Liberty Property Trust of Malvern has sold eight properties in three different states, including an industrial building in Delaware, for $131.1 million, the company said in a release Wednesday. Newark, Del.'s 183,235-square-foot 220 Lake Drive building sold for $10.1 million, Liberty said. Other sales included five office properties and about four acres of land in Tampa, Fla.; an industrial building in Deerfield Beach, Fla.; and an office building in Minnetonka, Minn. The properties were sold to four separate buyers, whom Liberty spokeswoman Jeanne Leonard declined to identify.
February 15, 2016 |
Like every millennial in college, Mac Nagaswami was immersed in high tech, his world a digital swirl of cellphones, social media, and Internet portals. That's what made his approach to business seem so last century. His market research in summer 2012, as he prepared to start his junior year at the University of Delaware, involved going door-to-door in neighborhoods around campus, recording answers to his questions on a clipboard. Chief among them: Would you be willing to drive around with an ad affixed to the outside of your car for money?
February 11, 2016 |
The project to deepen the Delaware River navigation channel will receive $22 million in the Army Corps of Engineers' current fiscal year work plan and $33 million in President Obama's proposed budget for fiscal year 2017, which begins Oct. 1, according to Sen. Robert P. Casey (D., Pa.). About 80 percent of the channel is now at or deeper than 45 feet, and the dredging work that began in March 2010 should be completed next year, said Ed Voigt, public affairs chief for the Army Corps' Philadelphia District.
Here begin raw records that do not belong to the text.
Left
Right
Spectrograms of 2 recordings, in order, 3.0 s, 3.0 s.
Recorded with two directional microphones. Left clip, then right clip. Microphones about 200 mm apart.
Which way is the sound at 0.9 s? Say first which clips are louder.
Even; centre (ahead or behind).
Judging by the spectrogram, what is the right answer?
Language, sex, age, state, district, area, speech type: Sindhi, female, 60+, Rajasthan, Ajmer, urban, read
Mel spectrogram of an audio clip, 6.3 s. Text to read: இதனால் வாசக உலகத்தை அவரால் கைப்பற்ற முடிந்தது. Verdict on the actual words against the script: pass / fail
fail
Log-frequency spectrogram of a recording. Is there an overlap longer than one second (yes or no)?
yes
January 29, 2016
The Chester County SPCA has changed its name to the Brandywine Valley SPCA, to reflect its expanding geographic reach. The animal-welfare group has served Chester and Delaware counties for years but expanded to serve the state of Delaware this month. It aims to bring its no-kill philosophy to more areas, executive director Adam Lamb said. A shelter is considered "no-kill" if it saves at least 90 percent of animals left in its care. In 2013, the Chester County SPCA euthanized 37 percent of its animals; by last year, its euthanization rate dropped to 6 percent, Lamb said.
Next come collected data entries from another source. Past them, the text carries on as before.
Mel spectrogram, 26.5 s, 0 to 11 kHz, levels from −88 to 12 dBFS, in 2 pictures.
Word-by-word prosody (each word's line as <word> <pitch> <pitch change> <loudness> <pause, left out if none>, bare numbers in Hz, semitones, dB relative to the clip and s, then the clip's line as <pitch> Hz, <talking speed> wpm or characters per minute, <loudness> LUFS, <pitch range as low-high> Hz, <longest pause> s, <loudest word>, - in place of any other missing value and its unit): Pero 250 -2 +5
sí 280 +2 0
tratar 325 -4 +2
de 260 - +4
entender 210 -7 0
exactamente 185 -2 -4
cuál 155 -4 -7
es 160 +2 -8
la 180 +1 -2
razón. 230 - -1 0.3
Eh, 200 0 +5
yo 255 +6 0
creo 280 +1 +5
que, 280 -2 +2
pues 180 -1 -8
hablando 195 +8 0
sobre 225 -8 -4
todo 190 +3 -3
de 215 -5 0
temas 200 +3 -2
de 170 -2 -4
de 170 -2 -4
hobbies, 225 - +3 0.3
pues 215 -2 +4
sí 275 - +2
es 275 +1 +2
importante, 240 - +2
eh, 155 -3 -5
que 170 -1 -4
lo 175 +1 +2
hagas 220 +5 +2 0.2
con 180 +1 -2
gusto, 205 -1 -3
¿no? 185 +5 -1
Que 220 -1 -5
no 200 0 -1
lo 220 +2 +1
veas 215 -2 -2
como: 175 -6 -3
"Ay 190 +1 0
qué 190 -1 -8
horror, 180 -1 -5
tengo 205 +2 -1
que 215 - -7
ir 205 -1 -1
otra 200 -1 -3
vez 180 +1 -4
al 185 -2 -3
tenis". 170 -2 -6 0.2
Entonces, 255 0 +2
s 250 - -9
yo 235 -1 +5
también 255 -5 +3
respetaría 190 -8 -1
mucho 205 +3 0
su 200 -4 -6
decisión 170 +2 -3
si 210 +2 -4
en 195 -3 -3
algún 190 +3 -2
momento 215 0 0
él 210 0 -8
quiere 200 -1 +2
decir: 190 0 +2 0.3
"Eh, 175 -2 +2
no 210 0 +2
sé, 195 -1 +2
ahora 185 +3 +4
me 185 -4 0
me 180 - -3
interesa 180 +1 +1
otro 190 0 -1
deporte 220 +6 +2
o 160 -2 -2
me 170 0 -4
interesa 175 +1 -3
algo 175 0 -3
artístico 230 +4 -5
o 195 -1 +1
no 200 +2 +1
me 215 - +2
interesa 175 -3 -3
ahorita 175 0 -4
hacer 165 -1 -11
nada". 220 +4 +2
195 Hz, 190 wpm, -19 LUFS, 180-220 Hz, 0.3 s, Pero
January 28, 2016 |
Nineteenth-century Philadelphia is often characterized as a center of abolitionist thought and a haven for Southern slaves seeking freedom. But that is a simplification, as we learn from the latest installment of Philadelphia: The Great Experiment , an ongoing half-hour documentary series produced by Philadelphia entrepreneur Sam Katz's History Making Productions. It will air at 7:30 p.m. Thursday on 6ABC. Titled "Disorder: 1820-1854," the sixth installment of the 13-part series explores the racist sentiment widespread among working-class whites who felt displaced by the city's growing number of free blacks.
January 24, 2016 |
The number of oil trains has fallen in the last year along with the price of crude oil, and so has the number of accidents that kept oil trains high on the public agenda. But oil-train economics and safety were on the mind of U.S. Rep. Patrick Meehan (R., Pa.) on Friday when he made a fact-finding tour of the Eddystone Rail Co., the Delaware County railroad unloading facility that handles mile-long "unit" trains that deliver North Dakota crude to the region. The congressman, whose district includes the Delaware County waterfront, paid his first visit to the facility that opened two years ago at Exelon Generation's Eddystone power plant.
January 18, 2016 |
BIVALVE, N.J. - Years ago, when Meghan Wren was hiking through a boat "graveyard" in nearby Leesburg, she discovered the rotting remains of a wooden yawl. The hundred-year-old wreck so intrigued Wren - founder and executive director of the Bayshore Center at Bivalve - that she began studying how these boats were traditionally used as auxiliary craft to schooners and other vessels along the Delaware Bay and elsewhere. Usually rigged as a two-masted sailing craft, yawls often were favored over other types of dinghy in commercial fishing operations because the mizzen sail is in the aft, creating easier handling in rough seas.